(Dataset excerpts)
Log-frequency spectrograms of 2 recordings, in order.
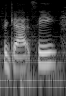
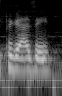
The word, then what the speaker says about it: Pagazzi: And if you want to get technical, yes, it is pronounced Pagazzi, but I'm very Glaswegian, so I say Pagazzi.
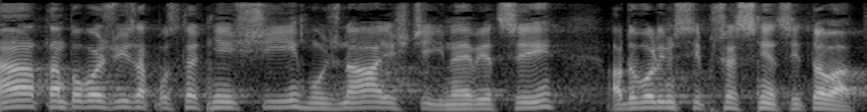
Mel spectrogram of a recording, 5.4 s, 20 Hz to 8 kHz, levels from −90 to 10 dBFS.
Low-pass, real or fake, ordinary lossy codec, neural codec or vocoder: 7.2 kHz; real; MP3, 48 kbps; none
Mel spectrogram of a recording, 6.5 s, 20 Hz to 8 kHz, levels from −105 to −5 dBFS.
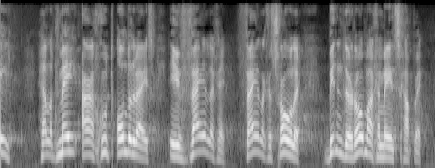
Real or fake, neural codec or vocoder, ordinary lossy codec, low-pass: fake; codec, 16 kHz, 8 kbps, FunCodec, trained on LibriTTS, 25 frames a second; none; 7.2 kHz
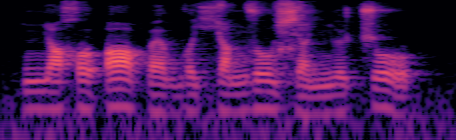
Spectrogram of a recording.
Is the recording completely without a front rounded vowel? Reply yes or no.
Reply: no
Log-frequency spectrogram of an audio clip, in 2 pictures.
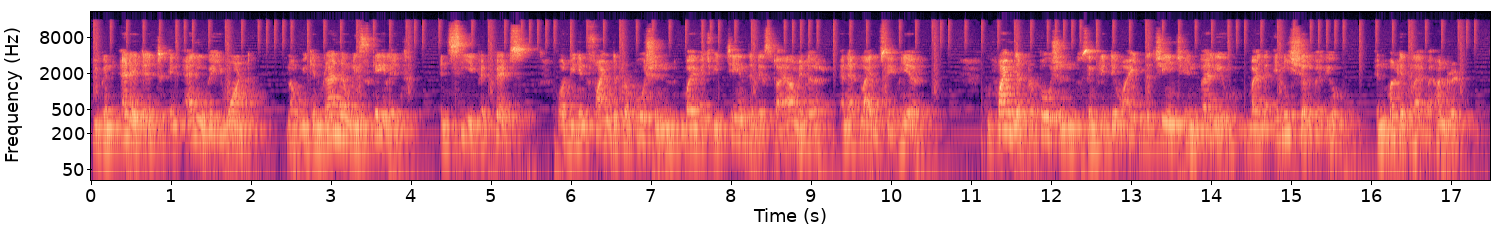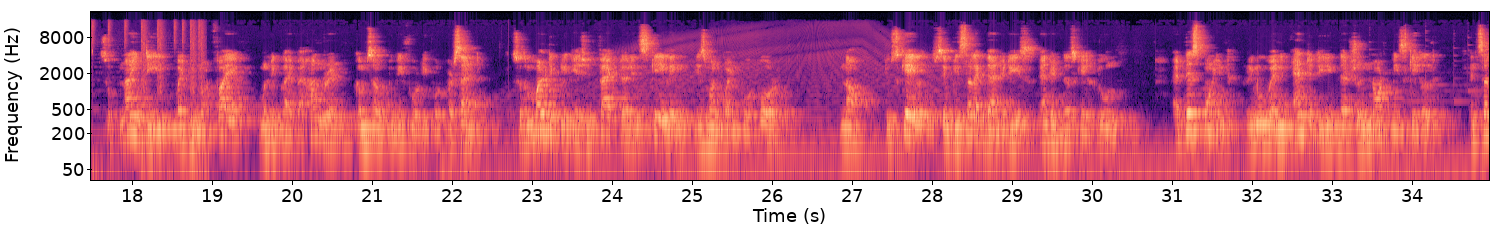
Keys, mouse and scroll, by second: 1.6 2, 3.7 Return, 6.2-8.2 drag, 9.5 click, 15.3 click, 21.0 click, 22.9-26.3 drag, 27.4 click, 28.6 click, 30.4 click, 31.0 click, 31.9 click, 33.7 click, 34.2 click.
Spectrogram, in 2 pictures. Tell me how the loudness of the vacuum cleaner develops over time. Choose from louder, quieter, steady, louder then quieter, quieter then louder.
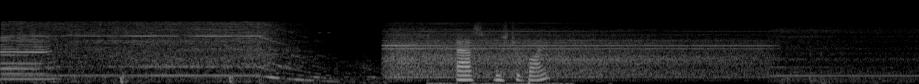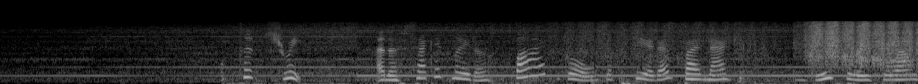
quieter then louder.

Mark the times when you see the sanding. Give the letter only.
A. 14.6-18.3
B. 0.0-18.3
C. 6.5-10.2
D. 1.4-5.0
A.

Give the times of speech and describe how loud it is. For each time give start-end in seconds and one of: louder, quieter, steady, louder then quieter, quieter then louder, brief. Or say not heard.
4.3-5.7 brief
11.4-18.3 steady.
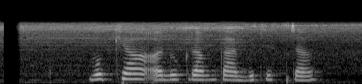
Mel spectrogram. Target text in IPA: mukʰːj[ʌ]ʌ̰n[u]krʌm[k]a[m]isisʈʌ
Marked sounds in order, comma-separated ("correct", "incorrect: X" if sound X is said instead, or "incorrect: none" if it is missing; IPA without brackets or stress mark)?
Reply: correct, correct, correct, incorrect: b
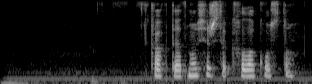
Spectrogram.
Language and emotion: Russian, neutral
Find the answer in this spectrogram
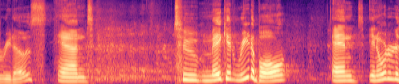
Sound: audience laughing

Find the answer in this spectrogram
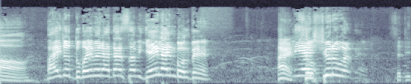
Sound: non-english speech

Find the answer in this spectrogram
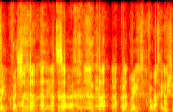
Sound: laugh

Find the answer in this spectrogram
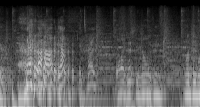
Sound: laughter

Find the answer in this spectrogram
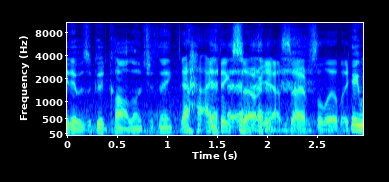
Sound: loud laughter

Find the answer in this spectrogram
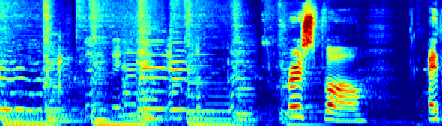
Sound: lively music; female laughing

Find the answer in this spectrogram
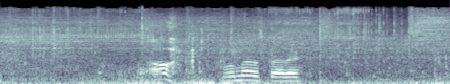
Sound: groans

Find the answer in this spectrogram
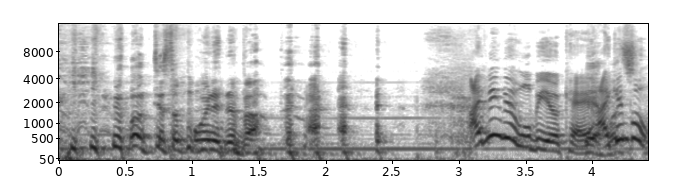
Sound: laughs

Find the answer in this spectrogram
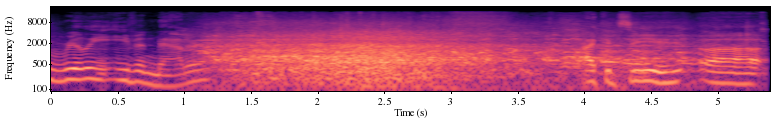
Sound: people laughing

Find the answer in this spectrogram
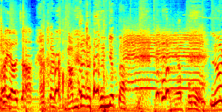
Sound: laughing

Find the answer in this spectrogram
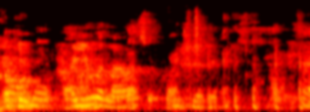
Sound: laughs

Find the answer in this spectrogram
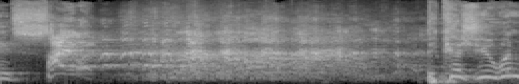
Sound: audience laughing

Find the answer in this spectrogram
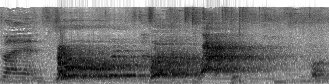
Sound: dogs barking

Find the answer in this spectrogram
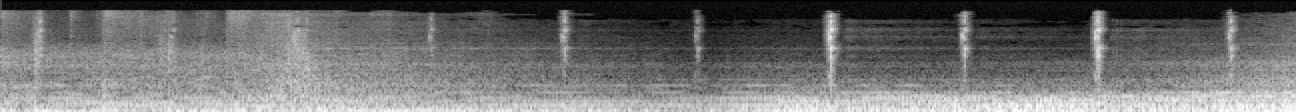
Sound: clock ticking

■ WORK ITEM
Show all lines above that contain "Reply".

■ ANSWER BOX
Is the recording completely without a front rounded vowel? Reply yes or no.
Reply: no
Reply: correct, correct, correct, incorrect: b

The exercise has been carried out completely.